With the impressive rally off the lows the S&P 500 has now managed to make an important break back above its long-term (12-month) moving average. If you’ve been reading my ongoing updates for the better part of this year, you’ll know that this was the third warning sign I was watching for to help gauge the likelihood of a market peak and onset of a major bear market.
As shown in the red circled regions below (click image to enlarge), the S&P 500 failed to break back above its long-term moving average in 2000 and then again in 2008 in confirmation that we had seen a major peak and were now heading into a protracted decline.
The other two warnings signs indicated in the chart above still remain in place. That is, a divergence between the S&P and its relative strength index (RSI) and a major MACD sell signal that occurred in June of this year prior to the August correction.
Given the above and the current price action of the market, there are a number of possible outcomes—let’s break them up into a bullish and bearish case.
The Bear Case
The technical divergences and MACD sell signal remain in place, dragging the S&P 500 back below its long-term moving average in confirmation that we are in the beginning stages of a bear market.
This case has been made recently by many on our show. See the following interviews/articles for reference:
- Eric Hadik Sees Major Turn in Gold, 2016 Market Crash
- Technician Tom McClellan: Bear Market Trend Should Last Until Next April
- Robin Griffiths Sees Developing Bear Market and Long-Term Shift to Asia
- Michael Lewitt: Beginning Stages of a Bear Market; Talk of Negative Interest Rates Point to Increasingly Desperate Situation
- Louise Yamada: Major Sell Signals on All Indices
The Bull Case
On the flip-side, there are those who contend that we are merely witnessing a correction in an ongoing bull market—though with the potential to head lower still—and higher highs ultimately ahead of us.
Given how negative sentiment is toward the stock market, especially after the August correction, it is not surprising that this view has been harder to find. That being said, there have been some notable names on our show that make this contention: Dan Wantrobski (see here), Ralph Acampora (see here), and Martin Armstrong (see here).

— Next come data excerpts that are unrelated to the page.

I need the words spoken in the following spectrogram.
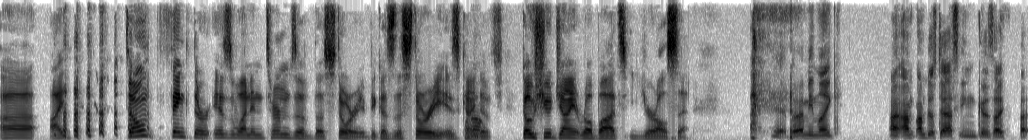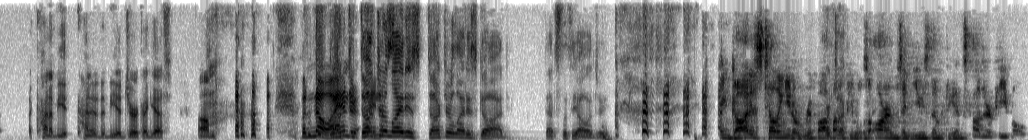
Uh, I don't think there is one in terms of the story because the story is kind Well- of go shoot giant robots. You're all set. Yeah, but I mean, like, I, I'm I'm just asking because I, I I kind of be kind of to be a jerk, I guess. Um, But no, I Doctor, under Doctor know- Light is Doctor Light is God. That's the theology. And God is telling you to rip off Or other people's Light. arms and use them against other people.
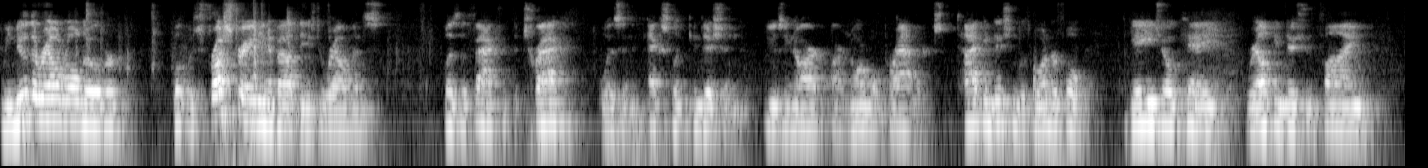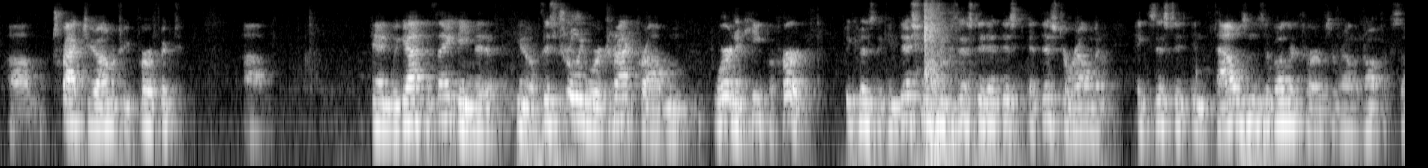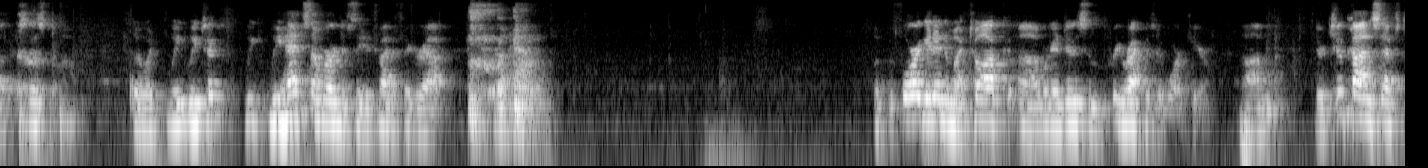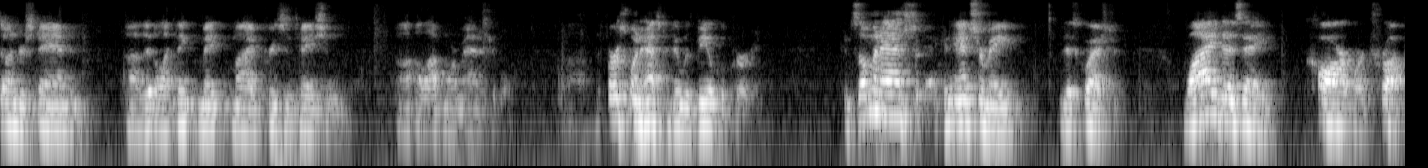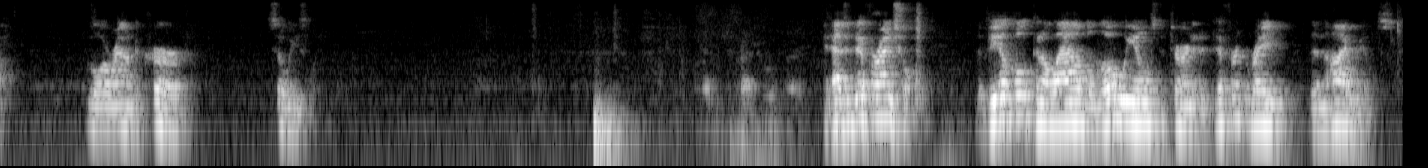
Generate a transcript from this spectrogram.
We knew the rail rolled over. What was frustrating about these derailments was the fact that the track was in excellent condition using our, our normal parameters. Tie condition was wonderful, gauge okay, rail condition fine, um, track geometry perfect. Uh, And we got to thinking that if, you know, if this truly were a track problem, we're in a heap of hurt because the conditions that existed at this, at this derailment existed in thousands of other curves around the Norfolk Southern system. So it, we, we took, we, we had some urgency to try to figure out what happened. But before I get into my talk, uh, we're gonna do some prerequisite work here. Um, there are two concepts to understand, uh, that'll, I think, make my presentation, uh, a lot more manageable. Uh, The first one has to do with vehicle curving. Can someone answer, can answer me this question? Why does a car or truck go around a curve so easily? It has a differential. The vehicle can allow the low wheels to turn at a different rate than the high wheels.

Whether you agree with his points or not, Lee Cooperman at Omega Advisors also gave his 7 reasons for market upside:
1. This would be the first market peak that occurred without one Fed tightening. He says on average, the market went up for 2.5 years after the first rate hike.
2. Bear markets come due to recession, overvaluation, hostile Fed, or a geopolitical event. Those don't really seem to be present, with the caveat of the last one.
3. Markets usually peak during euphoria and he doesn't see any signs of that.
4. The stock market has already corrected recently.
5. What's the alternative to stocks... bonds yielding 2% or cash earning zero?
6. There's enormous substitution taking place of debt for equity. Corporations are announcing big buybacks and that supports the market.
7. Valuation is reasonable
So, as usual, the experts are divided. What’s an investor to do? Along these lines, Chris Puplava, Chief Investment Officer for PFS Group, noted last month:
Financial market volatility will likely persist heading into October until seasonal forces help bring about a possible year-end rally. If this scenario plays out, it will be important to see whether US and global economic growth improves, both alleviating market fears and leading to a resumption of the bull market. If the opposite is true and we see risk measures deteriorate further, preservation of capital will be much more important as the likelihood of a structural bear market increases.
One of the key areas to monitor going forward will be the credit markets. Higher stock prices should be confirmed by an improvement in the credit space, as RenMac's Senior Technical Analyst noted on our show last week (see here).
The Bloomberg Financial Conditions Index (which combines yield spreads from US money markets, equity markets, and bond markets) is one of many useful indicators to track the health of the credit markets. As you can see below, it diverged from the S&P 500 starting in 2014 and went negative along with the market in late August. It has since moved back to positive territory and is not showing the same level of deterioration that marked the 2007 top.